**TASK ITEM**
Word for word, repeat everything in the records below except the pictures.

=-=-=

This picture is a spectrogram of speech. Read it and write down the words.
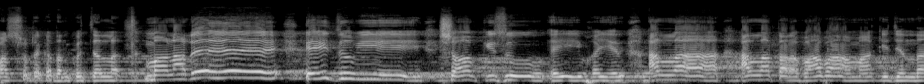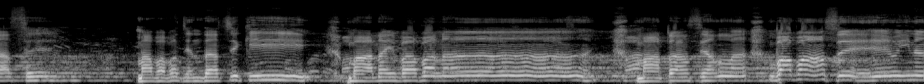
পাঁচশো টাকা দান করছে আল্লাহ। মালা রে, এই জমি সব কিছু এই ভাইয়ের আল্লাহ। আল্লাহ তার বাবা মা কি জিন্দা আছে? মা বাবা জিন্দা আছে কি? মা নাই, বাবা নাই। মাটা আছে আল্লাহ, বাবা আছে, ওই না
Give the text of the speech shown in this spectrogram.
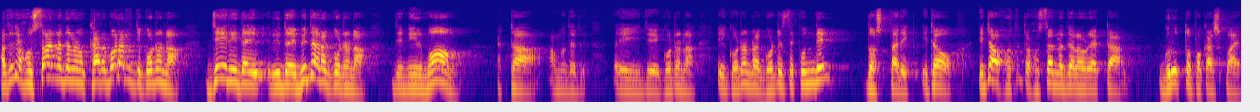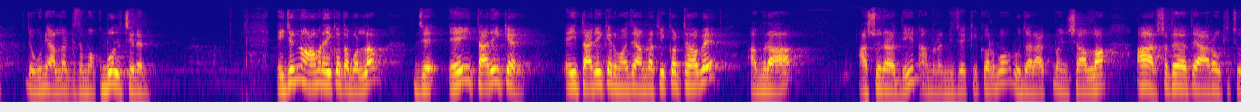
হজরত হুসাইন কারবালার যে ঘটনা যে হৃদয় হৃদয় বিদারক ঘটনা যে নির্মম একটা আমাদের এই যে ঘটনা এই ঘটনা ঘটেছে কোন দিন? দশ তারিখ। এটাও এটাও হজরত রাদিয়াল্লাহুর একটা গুরুত্ব প্রকাশ পায় যে উনি আল্লাহর কাছে মকবুল ছিলেন। এই জন্য আমরা এই কথা বললাম যে এই তারিখের এই তারিখের মাঝে আমরা কি করতে হবে? আমরা আশুরার দিন আমরা নিজে কি করব? রোজা রাখব ইনশাআল্লাহ। আর সাথে সাথে আরও কিছু,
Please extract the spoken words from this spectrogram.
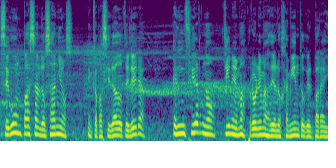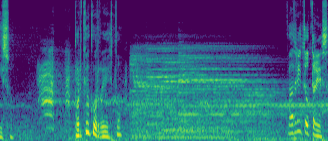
Según pasan los años en capacidad hotelera, el infierno tiene más problemas de alojamiento que el paraíso. ¿Por qué ocurre esto? Cuadrito 3.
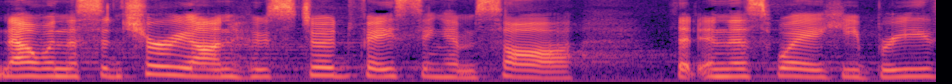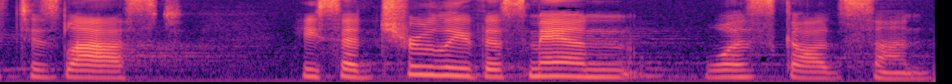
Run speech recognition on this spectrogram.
Now, when the centurion who stood facing him saw that in this way he breathed his last. He said, Truly, this man was God's son.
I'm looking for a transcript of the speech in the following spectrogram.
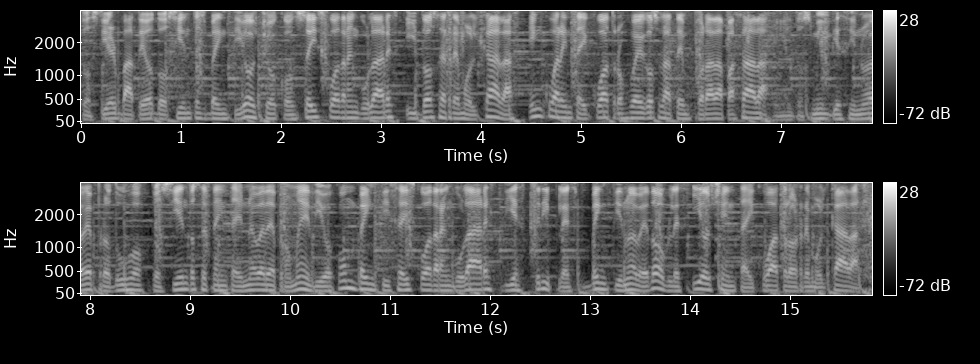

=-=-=

**COMPLETED TASK**
This picture is a spectrogram of speech. Read it and write down the words.
পাঁচশো টাকা দান করছে আল্লাহ। মালা রে, এই জমি সব কিছু এই ভাইয়ের আল্লাহ। আল্লাহ তার বাবা মা কি জিন্দা আছে? মা বাবা জিন্দা আছে কি? মা নাই, বাবা নাই। মাটা আছে আল্লাহ, বাবা আছে, ওই না
Give the text of the speech shown in this spectrogram.
হজরত হুসাইন কারবালার যে ঘটনা যে হৃদয় হৃদয় বিদারক ঘটনা যে নির্মম একটা আমাদের এই যে ঘটনা এই ঘটনা ঘটেছে কোন দিন? দশ তারিখ। এটাও এটাও হজরত রাদিয়াল্লাহুর একটা গুরুত্ব প্রকাশ পায় যে উনি আল্লাহর কাছে মকবুল ছিলেন। এই জন্য আমরা এই কথা বললাম যে এই তারিখের এই তারিখের মাঝে আমরা কি করতে হবে? আমরা আশুরার দিন আমরা নিজে কি করব? রোজা রাখব ইনশাআল্লাহ। আর সাথে সাথে আরও কিছু,
Please extract the spoken words from this spectrogram.
Según pasan los años en capacidad hotelera, el infierno tiene más problemas de alojamiento que el paraíso. ¿Por qué ocurre esto? Cuadrito 3.
Run speech recognition on this spectrogram.
Now, when the centurion who stood facing him saw that in this way he breathed his last. He said, Truly, this man was God's son.
I'm looking for a transcript of the speech in the following spectrogram.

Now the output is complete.